*** Opening Data shown ***

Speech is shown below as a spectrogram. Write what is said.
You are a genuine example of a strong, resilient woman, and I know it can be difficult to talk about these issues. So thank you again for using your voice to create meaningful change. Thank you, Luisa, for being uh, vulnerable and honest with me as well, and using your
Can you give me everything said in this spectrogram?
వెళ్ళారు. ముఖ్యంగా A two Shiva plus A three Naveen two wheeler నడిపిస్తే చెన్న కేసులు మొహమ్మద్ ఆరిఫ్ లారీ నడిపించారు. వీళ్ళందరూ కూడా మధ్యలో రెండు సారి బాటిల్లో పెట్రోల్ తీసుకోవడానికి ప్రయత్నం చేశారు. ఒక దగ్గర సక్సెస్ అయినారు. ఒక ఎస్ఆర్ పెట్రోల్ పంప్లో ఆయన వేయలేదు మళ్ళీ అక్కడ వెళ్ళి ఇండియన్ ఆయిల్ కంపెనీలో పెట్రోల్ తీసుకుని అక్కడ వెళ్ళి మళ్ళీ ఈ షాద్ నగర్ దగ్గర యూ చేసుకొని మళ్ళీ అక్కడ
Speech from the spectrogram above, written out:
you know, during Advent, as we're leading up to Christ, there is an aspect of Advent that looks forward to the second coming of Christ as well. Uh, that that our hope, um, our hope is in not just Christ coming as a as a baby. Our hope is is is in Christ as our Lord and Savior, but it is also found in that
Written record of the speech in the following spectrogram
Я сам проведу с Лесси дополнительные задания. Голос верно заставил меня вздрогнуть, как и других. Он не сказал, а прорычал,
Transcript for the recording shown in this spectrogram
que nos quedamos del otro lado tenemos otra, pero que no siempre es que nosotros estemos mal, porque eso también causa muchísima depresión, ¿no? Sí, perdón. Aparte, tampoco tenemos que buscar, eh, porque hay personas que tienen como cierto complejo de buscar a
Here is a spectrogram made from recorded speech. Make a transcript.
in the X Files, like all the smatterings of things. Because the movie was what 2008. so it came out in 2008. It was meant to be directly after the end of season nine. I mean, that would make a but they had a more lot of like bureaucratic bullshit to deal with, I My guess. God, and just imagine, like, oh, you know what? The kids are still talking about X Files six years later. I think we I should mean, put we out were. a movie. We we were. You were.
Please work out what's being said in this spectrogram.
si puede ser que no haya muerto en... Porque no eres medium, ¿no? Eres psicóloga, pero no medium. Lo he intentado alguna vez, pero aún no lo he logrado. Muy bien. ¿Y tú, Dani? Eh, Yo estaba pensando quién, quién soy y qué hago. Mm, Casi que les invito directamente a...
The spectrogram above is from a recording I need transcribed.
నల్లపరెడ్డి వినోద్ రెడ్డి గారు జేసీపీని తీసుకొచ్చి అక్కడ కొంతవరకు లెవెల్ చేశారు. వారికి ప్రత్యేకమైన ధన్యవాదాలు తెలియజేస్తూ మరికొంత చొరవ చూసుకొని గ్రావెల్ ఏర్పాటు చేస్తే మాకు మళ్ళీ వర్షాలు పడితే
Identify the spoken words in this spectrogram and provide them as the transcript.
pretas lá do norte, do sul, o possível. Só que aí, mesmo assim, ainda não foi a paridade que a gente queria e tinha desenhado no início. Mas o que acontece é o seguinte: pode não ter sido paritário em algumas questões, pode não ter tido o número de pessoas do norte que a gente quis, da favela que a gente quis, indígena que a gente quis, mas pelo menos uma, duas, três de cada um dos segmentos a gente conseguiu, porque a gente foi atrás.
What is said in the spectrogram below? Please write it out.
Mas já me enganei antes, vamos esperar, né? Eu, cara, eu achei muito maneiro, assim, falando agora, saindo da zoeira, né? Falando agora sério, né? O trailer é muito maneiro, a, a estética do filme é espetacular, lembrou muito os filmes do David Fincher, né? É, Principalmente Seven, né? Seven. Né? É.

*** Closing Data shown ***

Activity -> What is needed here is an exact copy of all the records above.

Reply ->
Speech is shown below as a spectrogram. Write what is said.
You are a genuine example of a strong, resilient woman, and I know it can be difficult to talk about these issues. So thank you again for using your voice to create meaningful change. Thank you, Luisa, for being uh, vulnerable and honest with me as well, and using your
Can you give me everything said in this spectrogram?
వెళ్ళారు. ముఖ్యంగా A two Shiva plus A three Naveen two wheeler నడిపిస్తే చెన్న కేసులు మొహమ్మద్ ఆరిఫ్ లారీ నడిపించారు. వీళ్ళందరూ కూడా మధ్యలో రెండు సారి బాటిల్లో పెట్రోల్ తీసుకోవడానికి ప్రయత్నం చేశారు. ఒక దగ్గర సక్సెస్ అయినారు. ఒక ఎస్ఆర్ పెట్రోల్ పంప్లో ఆయన వేయలేదు మళ్ళీ అక్కడ వెళ్ళి ఇండియన్ ఆయిల్ కంపెనీలో పెట్రోల్ తీసుకుని అక్కడ వెళ్ళి మళ్ళీ ఈ షాద్ నగర్ దగ్గర యూ చేసుకొని మళ్ళీ అక్కడ
Speech from the spectrogram above, written out:
you know, during Advent, as we're leading up to Christ, there is an aspect of Advent that looks forward to the second coming of Christ as well. Uh, that that our hope, um, our hope is in not just Christ coming as a as a baby. Our hope is is is in Christ as our Lord and Savior, but it is also found in that
Written record of the speech in the following spectrogram
Я сам проведу с Лесси дополнительные задания. Голос верно заставил меня вздрогнуть, как и других. Он не сказал, а прорычал,
Transcript for the recording shown in this spectrogram
que nos quedamos del otro lado tenemos otra, pero que no siempre es que nosotros estemos mal, porque eso también causa muchísima depresión, ¿no? Sí, perdón. Aparte, tampoco tenemos que buscar, eh, porque hay personas que tienen como cierto complejo de buscar a
Here is a spectrogram made from recorded speech. Make a transcript.
in the X Files, like all the smatterings of things. Because the movie was what 2008. so it came out in 2008. It was meant to be directly after the end of season nine. I mean, that would make a but they had a more lot of like bureaucratic bullshit to deal with, I My guess. God, and just imagine, like, oh, you know what? The kids are still talking about X Files six years later. I think we I should mean, put we out were. a movie. We we were. You were.
Please work out what's being said in this spectrogram.
si puede ser que no haya muerto en... Porque no eres medium, ¿no? Eres psicóloga, pero no medium. Lo he intentado alguna vez, pero aún no lo he logrado. Muy bien. ¿Y tú, Dani? Eh, Yo estaba pensando quién, quién soy y qué hago. Mm, Casi que les invito directamente a...
The spectrogram above is from a recording I need transcribed.
నల్లపరెడ్డి వినోద్ రెడ్డి గారు జేసీపీని తీసుకొచ్చి అక్కడ కొంతవరకు లెవెల్ చేశారు. వారికి ప్రత్యేకమైన ధన్యవాదాలు తెలియజేస్తూ మరికొంత చొరవ చూసుకొని గ్రావెల్ ఏర్పాటు చేస్తే మాకు మళ్ళీ వర్షాలు పడితే
Identify the spoken words in this spectrogram and provide them as the transcript.
pretas lá do norte, do sul, o possível. Só que aí, mesmo assim, ainda não foi a paridade que a gente queria e tinha desenhado no início. Mas o que acontece é o seguinte: pode não ter sido paritário em algumas questões, pode não ter tido o número de pessoas do norte que a gente quis, da favela que a gente quis, indígena que a gente quis, mas pelo menos uma, duas, três de cada um dos segmentos a gente conseguiu, porque a gente foi atrás.
What is said in the spectrogram below? Please write it out.
Mas já me enganei antes, vamos esperar, né? Eu, cara, eu achei muito maneiro, assim, falando agora, saindo da zoeira, né? Falando agora sério, né? O trailer é muito maneiro, a, a estética do filme é espetacular, lembrou muito os filmes do David Fincher, né? É, Principalmente Seven, né? Seven. Né? É.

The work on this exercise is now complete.